Clearly third party risk mitigation through due diligence is key. How much due diligence is enough? One speaker said that it is a balancing call to determine the right amount. There were several presentations which spoke about the increasing use of technology to assist companies in this process. One speaker, a former federal prosecutor, said that one of the things that she looked for when a prosecutor was the ‘thoughtful analysis’ that the FCPA Guidance speaks about. To this end she believes that the human element will always be important because prosecutors want to see the thought process of not only how your program is designed but how you have crafted your risk mitigation based upon the information that you have assessed.
One of the speakers listed some of the factors to begin the review of your third parties.
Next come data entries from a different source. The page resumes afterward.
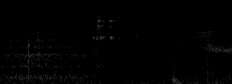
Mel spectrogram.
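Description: Near silence, with a few faint clicks and a light clink about a second in: a plastic-capped soda bottle and a drinking glass being handled.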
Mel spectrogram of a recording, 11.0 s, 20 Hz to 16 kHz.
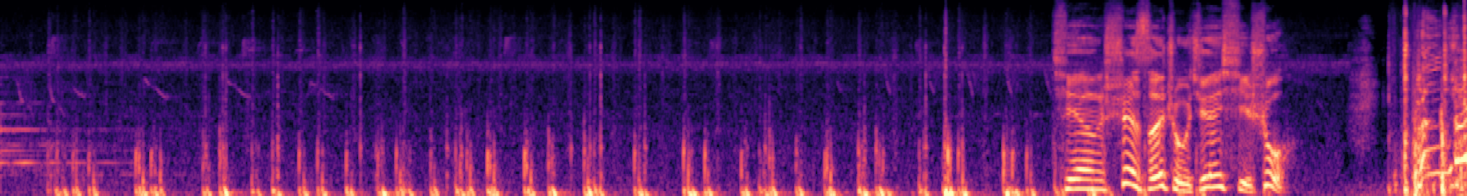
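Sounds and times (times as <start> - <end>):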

Recognizing that there is no one all-encompassing list, she suggested the following:
- How many third parties do you have?
- Where are these third parties located?
- Industry or sector do you conduct business?
- What is the relationship of the third party to a foreign government or state owned enterprise?
- Are the owners of the third party related at all to government employees?
- Is the use of the third party a business necessity or not? Why do you need to use sales representatives?
- What are the reputations and qualifications of the third parties? Can they do what you need them to do from a commercial perspective?
- How much control will you have over the third parties? Contrast the control that you have over sales agents with the lesser amount of control that you have over distributors and joint ventures.
From the answers to some of these questions you can begin to craft your third party due diligence inquiries. I was intrigued by one speaker who speech contrasted the steps that you might take with a lower risk third party with that of a higher risk third party. She likened the lower risk approach to that of a compact car and set out the following suggestions:
- Rank each third party by the risk you have assessed;
- Perform an Internet search on the third party;
- Perform reference checks on the third party;
- Interview control persons involved with the third party;
- Agreement to abide by anti-bribery and anti-corruption laws;
- Insert appropriate compliance terms and conditions in your third party contracts.
She contrasted the Compact model with what she termed the ‘Luxury model’ requirements of a third party program:
- Prioritize your third parties by risk;
- Appoint a Business Unit sponsor for each third party;
- Develop a detailed third party application;
- Perform an electronic records search on each third party;
- Also perform independent screening of each third party;
- Perform reference checks on each third party;
- Perform site visits and interviews of each third party;
- Have each third party acknowledgement your company’s Code of Conduct;
- Require each third party to go through ethics training;
- Create a company committee, consisting of internal business, legal and compliance representatives to review your high risk third parties;
- Insert compliance terms and conditions into each third party contract;
- Require both internal and external audits of each third party;
- Perform annual updates on your third parties; and
- Perform quarterly electronic database rescreening.
There was also a discussion of some common Red Flags that you should be on the outlook for. They included:
- Excessive commissions paid to third parties;
- Unreasonable discounts given to third parties such as distributors;
- Vaguely described services in a third party contract or invoice back to your company;
- A third party which is in a different line of business than the one you want to hire to assist your company;
- Close association by the third party with a Foreign Official;
- Retention of the third party is required by a Foreign Official;
- The third party is a shell company located offshore; and
- Payments made to the third party are in a country different from the location where the third party’s services are delivered.
The concepts I derived from this presentation is that you should assess and manage your risks. If you determine them to be low, the Compact Model may work for you. If your third party risks are high, then the Luxury Model may be more appropriate. If you use a thoughtful and reasoned approach, you can navigate this area. But always Document, Document and then Document what you have done and why.
Filed under: Agents,Best Practices,compliance programs,Department of Justice,Distributors,Due Diligence,FCPA,FCPA Guidance,Foeign Business Partner,Hanson Wade,Risk Assessment,SEC — tfoxlaw @ 5:12 am
Tags: best practices, compliance programs, DOJ, FCPA, Foreign Corrupt Practices Act, SEC
© Thomas R. Fox, 2013